(Material provided begins)

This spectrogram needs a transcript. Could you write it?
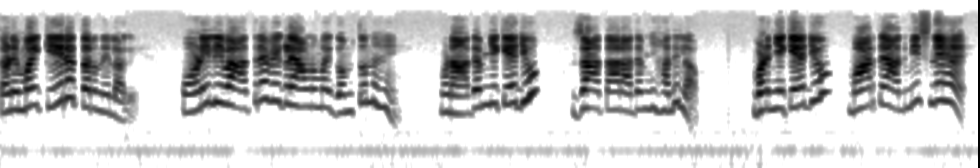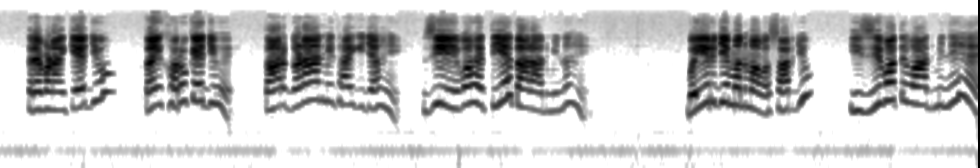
તણે મય કેરે તરની લાગે. પાણી લીવા આત્રે વેગળે આવણું મય ગમતું નહીં. પણ આદમને કહેજો, જા, તાર આદમની હાંધી લાવ. વણને કેજો માર તે આદમી સ્નેહ. હે તરે વણા કેજો તઈ ખરું કેજો હે. તાર ઘણા આદમી થાય ગઈ જાહે જી એવા હે તીએ તાર આદમી નહીં. બૈરજી મનમાં વસારજો, ઈ જેવો તેવો આદમી ને હે.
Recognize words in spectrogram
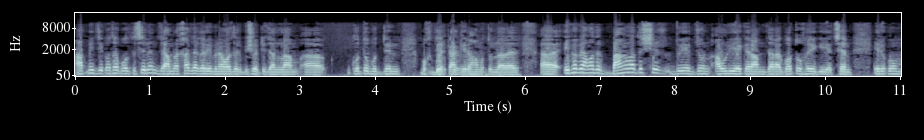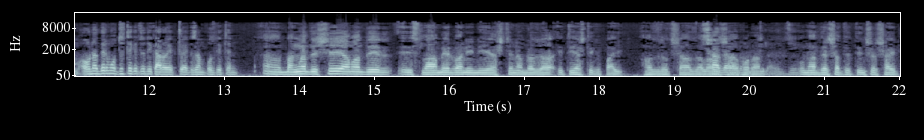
আপনি যে কথা বলতেছিলেন যে আমরা খাজা গরিব নওয়াজের বিষয়টি জানলাম আহ, কুতুবুদ্দিন বখতিয়ার কাকি রহমতুল্লাহ আহ, এভাবে আমাদের বাংলাদেশের দুই একজন আউলিয়া কেরাম যারা গত হয়ে গিয়েছেন এরকম ওনাদের মধ্যে থেকে যদি কারও একটু এক্সাম্পল দিতেন। আহ, বাংলাদেশে আমাদের ইসলামের বাণী নিয়ে আসছেন আমরা যা ইতিহাস থেকে পাই। হজরত শাহজালাল শাহপরান। ওনাদের সাথে তিনশো ষাট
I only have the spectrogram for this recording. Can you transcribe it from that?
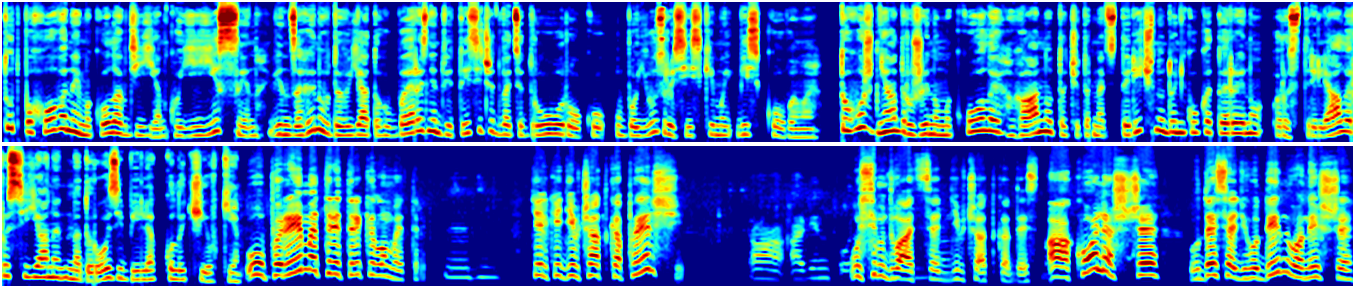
Тут похований Микола Авдієнко, її син. Він загинув 9 березня 2022 року у бою з російськими військовими. Того ж дня дружину Миколи, Ганну та 14-річну доньку Катерину розстріляли росіяни на дорозі біля Количівки. У периметрі 3 кілометри. Тільки дівчатка перші, А, а він у 7.20 дівчатка десь. А Коля ще в 10 годин вони ще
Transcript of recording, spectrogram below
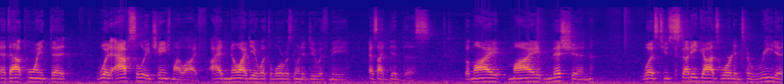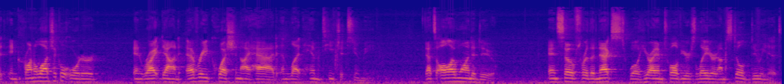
at that point that would absolutely change my life. I had no idea what the Lord was going to do with me as I did this. But my, my mission was to study God's Word and to read it in chronological order and write down every question I had and let Him teach it to me. That's all I wanted to do. And so for the next, well, here I am 12 years later and I'm still doing it.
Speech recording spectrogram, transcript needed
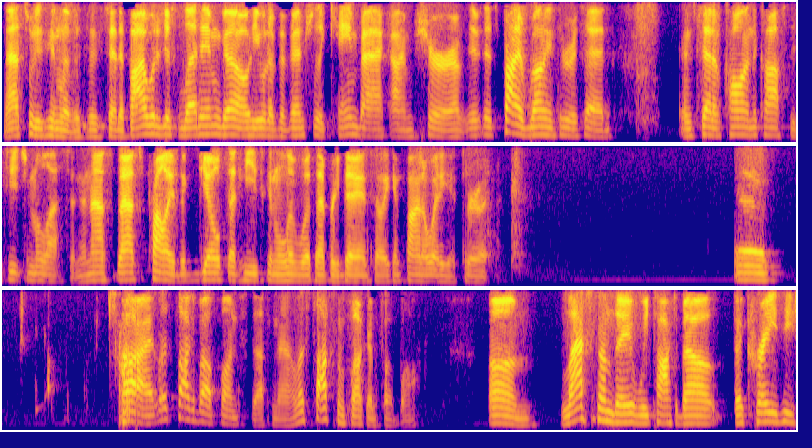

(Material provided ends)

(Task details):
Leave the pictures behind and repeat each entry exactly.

(Completed exercise):
This spectrogram needs a transcript. Could you write it?
તણે મય કેરે તરની લાગે. પાણી લીવા આત્રે વેગળે આવણું મય ગમતું નહીં. પણ આદમને કહેજો, જા, તાર આદમની હાંધી લાવ. વણને કેજો માર તે આદમી સ્નેહ. હે તરે વણા કેજો તઈ ખરું કેજો હે. તાર ઘણા આદમી થાય ગઈ જાહે જી એવા હે તીએ તાર આદમી નહીં. બૈરજી મનમાં વસારજો, ઈ જેવો તેવો આદમી ને હે.
Recognize words in spectrogram
আপনি যে কথা বলতেছিলেন যে আমরা খাজা গরিব নওয়াজের বিষয়টি জানলাম আহ, কুতুবুদ্দিন বখতিয়ার কাকি রহমতুল্লাহ আহ, এভাবে আমাদের বাংলাদেশের দুই একজন আউলিয়া কেরাম যারা গত হয়ে গিয়েছেন এরকম ওনাদের মধ্যে থেকে যদি কারও একটু এক্সাম্পল দিতেন। আহ, বাংলাদেশে আমাদের ইসলামের বাণী নিয়ে আসছেন আমরা যা ইতিহাস থেকে পাই। হজরত শাহজালাল শাহপরান। ওনাদের সাথে তিনশো ষাট
I only have the spectrogram for this recording. Can you transcribe it from that?
Тут похований Микола Авдієнко, її син. Він загинув 9 березня 2022 року у бою з російськими військовими. Того ж дня дружину Миколи, Ганну та 14-річну доньку Катерину розстріляли росіяни на дорозі біля Количівки. У периметрі 3 кілометри. Тільки дівчатка перші, А, а він у 7.20 дівчатка десь. А Коля ще в 10 годин вони ще
Transcript of recording, spectrogram below
at that point that would absolutely change my life. I had no idea what the Lord was going to do with me as I did this. But my, my mission was to study God's Word and to read it in chronological order and write down every question I had and let Him teach it to me. That's all I wanted to do. And so for the next, well, here I am 12 years later and I'm still doing it.
Speech recording spectrogram, transcript needed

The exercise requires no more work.